The UK’s financial regulator has asked banks to explain how they have decided their new overdraft rates.
The Financial Conduct Authority (FCA), the UK’s financial regulator, has written to banks asking for the principles they have used and justification for arriving at such high rates. The FCA say that most High Street banks had set “very similar prices”. The changes have come on the back of the FCA demanding a change to the system of overdrafts last year.
Big High Street banks including Santander, Lloyds Banking Group and HSBC have announced their intention to bring in a 39.9% rate in April this year.
The City regulator has also asked how the banks will deal with any customers who could be worse off following the changes.
With over 19 million of us in the UK having an arranged overdraft in 2017, and around 14 million taking un-arranged overdrafts, UK banks made £2.4bn, 30% of which was from un-arranged overdraft charges and fees.
The FCA’s hope was that the planned change would create greater competition in the marketplace. The theory being that a clear, simple overdraft interest rate would allow customers to compare and move current accounts, potentially saving them a lot of money.
With the banks setting their rates around a similar interest rate, there is little sign of any competition at all.

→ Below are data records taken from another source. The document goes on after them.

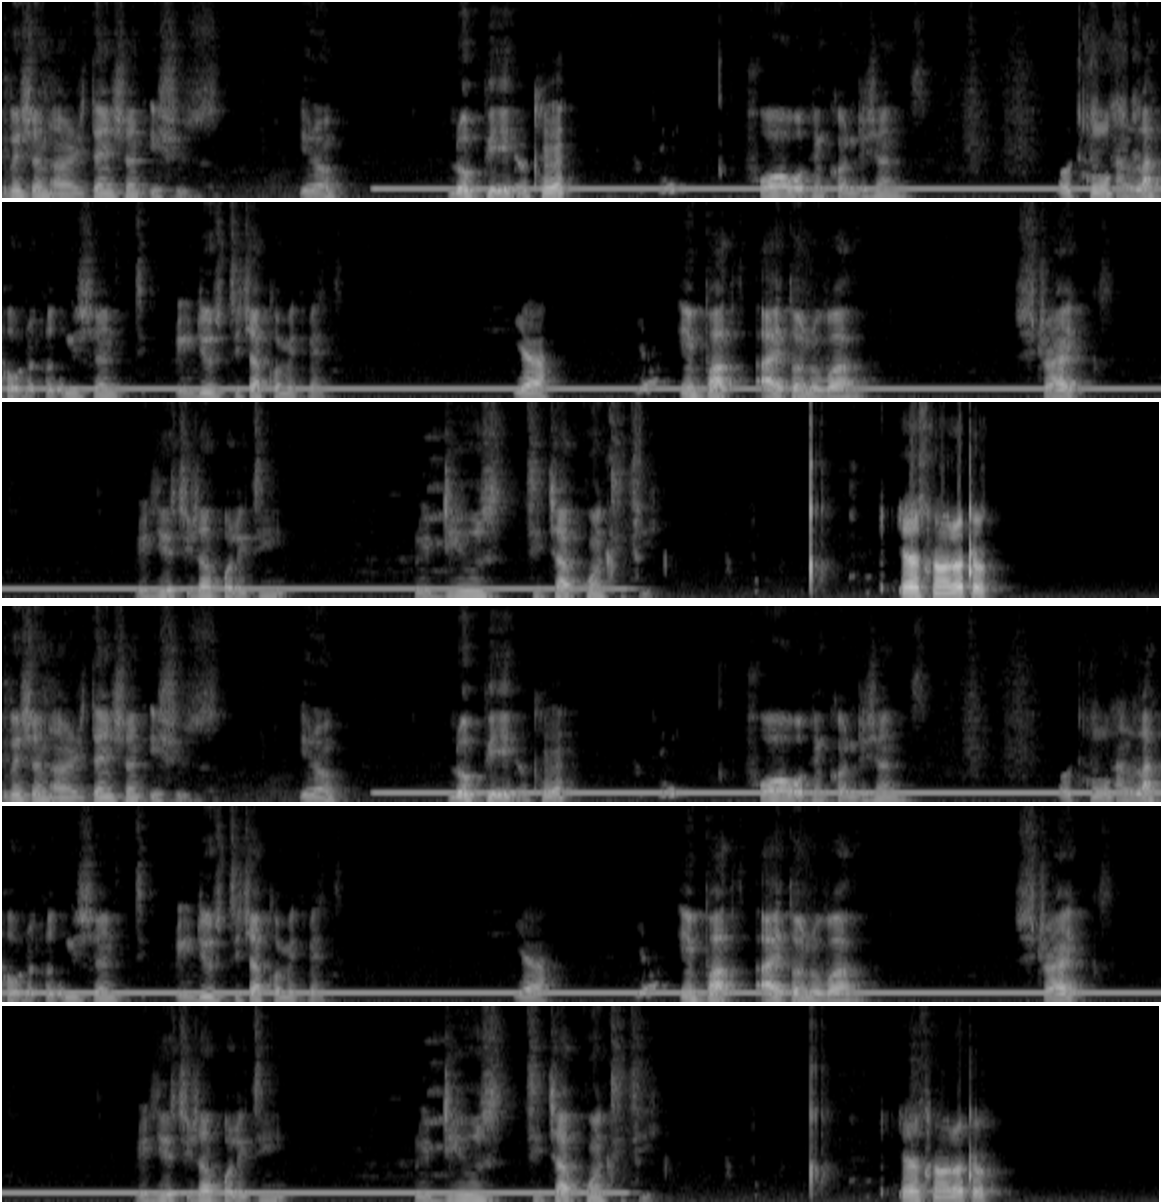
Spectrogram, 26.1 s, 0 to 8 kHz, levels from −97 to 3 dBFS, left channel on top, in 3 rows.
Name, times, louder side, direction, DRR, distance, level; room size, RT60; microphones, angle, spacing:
voice 1, 0.0-1.6 2.2-2.5 3.3-3.9 4.9-5.1 5.7-6.8 8.3-9.6 10.0-11.1 13.4-15.2 16.3-16.8 18.4-19.5 20.5-22.3, equal, ahead, 0.5 m, -40 dB
sound 1, 2.8-22.1, right 2 dB, 85° right, 2.9 m, -48 dB
voice 2, 3.9-4.2 7.9-8.4 12.5-12.8 24.1-24.8, left 8 dB, 60° left, 0.3 m, -33 dB
15.5 x 7.3 x 2.6 m
head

The changes are likely to provide greater support for those facing financial difficulties, and those who used to regularly go over their overdraft limit will not be hit so hard. But, could it be that the FCA’s best intentioned plans to shake up and reform the system have backfired?